The role of a commercial agent in Spain
The role of the commercial agent, given its various legal and commercial interpretations, can lead to confusion. Therefore, it is essential to know what the term commercial agent means and deeply understand the agent’s role in exports.
What is a commercial agent?
A commercial agent is a professional permanently responsible for promoting, negotiating or settling commercial operations on behalf of or in the name of one or several companies, in a determined area (in the same country and internationally), and in exchange for payment.
In the performance of his or her functions, the commercial agent can bind the company on whose behalf he or she acts, in which case it is the company and not the agent who is in charge of the success of the operations.
Therefore, commercial agents are not employees, but independent professionals with self-employed status, linked to the employer through a mandate. Thus, the clientele is considered to belong to the agent and not to the company. In no case, the agent does not acquire ownership of the merchandise unless the agent becomes a customer or, as a last resort, a distributor of the company’s main product.
In Spain, the legal regulation on commercial agents is established in Law 12/1992 of 27 May 1992 on the Agency Agreement, inspired by Directive 86/653 / EEC of 18 December 1986 on the coordination of the rights of Member States relating to independent commercial agents. Nonetheless, the Directive leaves ample freedom in certain aspects of an agency contract, which allows important legislative differences in the role of the commercial agent to exist within the European Community.
An agency agreement is the way by which a natural or legal person assumes a permanent and stable position of commercial agent linked to a company. Internationally, there is no legal uniformity regulating agency contracts, making it necessary in the contract to specify the law that shall govern and be used to construe the contract.
The agency contract should specify:
- A description of the power and authority of the commercial agent
- All the activities related to the agent’s functions
- The duration of the contract
- The particular area in which the agent develops his or her activity
- Pursuant to the Spanish Commercial Code, the agency agreement should be registered in the commercial register to be effective against third parties
In the agent’s professional activity, the commercial agent shall act in the interests of the company or companies whose he or she represents, generally performing the following functions:
- Inform the company about the situation in the target market:
- statistical and marketing on the solvency of third parties with whom exists operations pending conclusion or execution
- receive on behalf of the company of any type of third party claim on the promoted operations, even if they have not been concluded
- lead an independent accounting of the company on whose behalf the agent is working
- promote the company’s products
- develop his or her activity in accordance with the reasonable instructions received from the company, provided they do not affect the agent’s independence
- Negotiate sales transactions with customers
- Concluding commercial operations, leaving the company responsible

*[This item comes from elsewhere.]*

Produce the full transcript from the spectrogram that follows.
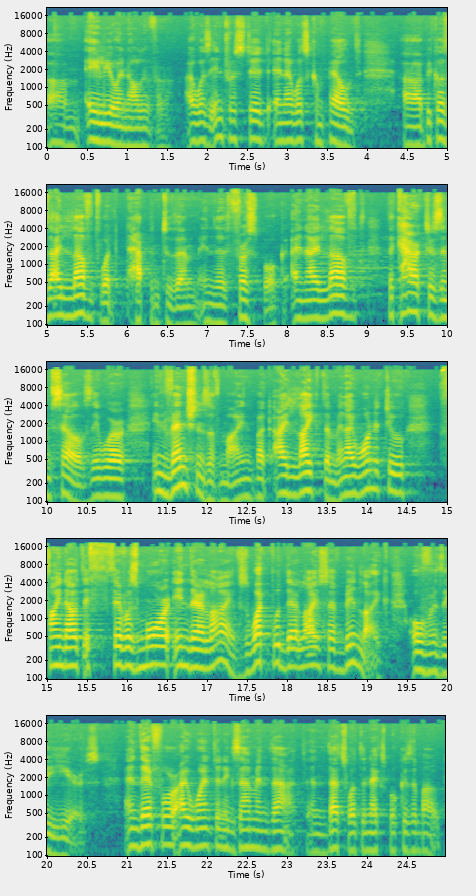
um, Elio and Oliver. I was interested and I was compelled uh, because I loved what happened to them in the first book and I loved the characters themselves. They were inventions of mine, but I liked them and I wanted to find out if there was more in their lives. What would their lives have been like over the years? And therefore, I went and examined that. And that's what the next book is about.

The licensing of the commercial agents is mandatory in some countries, such as Spain and France. In Spain, a commercial agent will not be able to practice his or her functions until he or she registers with the chartered institute of the province where he or she lives.

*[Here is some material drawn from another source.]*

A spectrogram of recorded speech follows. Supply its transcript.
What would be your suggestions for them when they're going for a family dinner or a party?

The registration in the professional association is mandatory for those who perform their functions in Spain, independent from their nationality, when acting on behalf of foreign companies, as well as Spanish nationals conducting business abroad on behalf of Spanish companies.

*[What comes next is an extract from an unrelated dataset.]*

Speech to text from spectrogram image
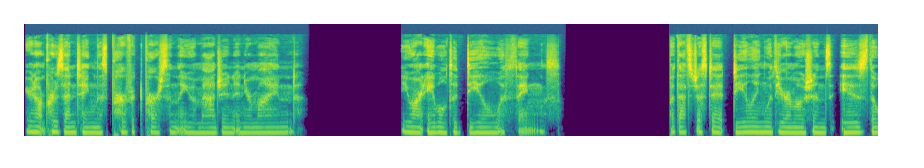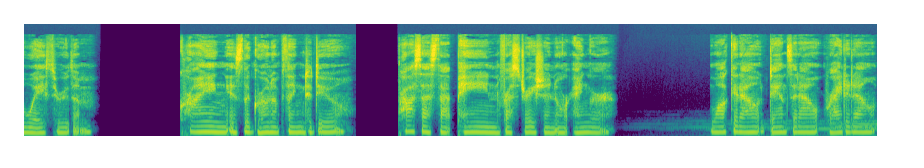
You're not presenting this perfect person that you imagine in your mind. You aren't able to deal with things. But that's just it. Dealing with your emotions is the way through them. Crying is the grown up thing to do. Process that pain, frustration, or anger. Walk it out, dance it out, write it out.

Royal Decree 330/1999 of 26 February 1999 establishes the professional certificate of occupancy of the commercial agent
The role of the commercial agent represents one of the most economical, rapid and effective formula when exporting a business into a new market, especially if the features and operation of the chosen market are unknown.
Marina Arancón & Karl H. Lincke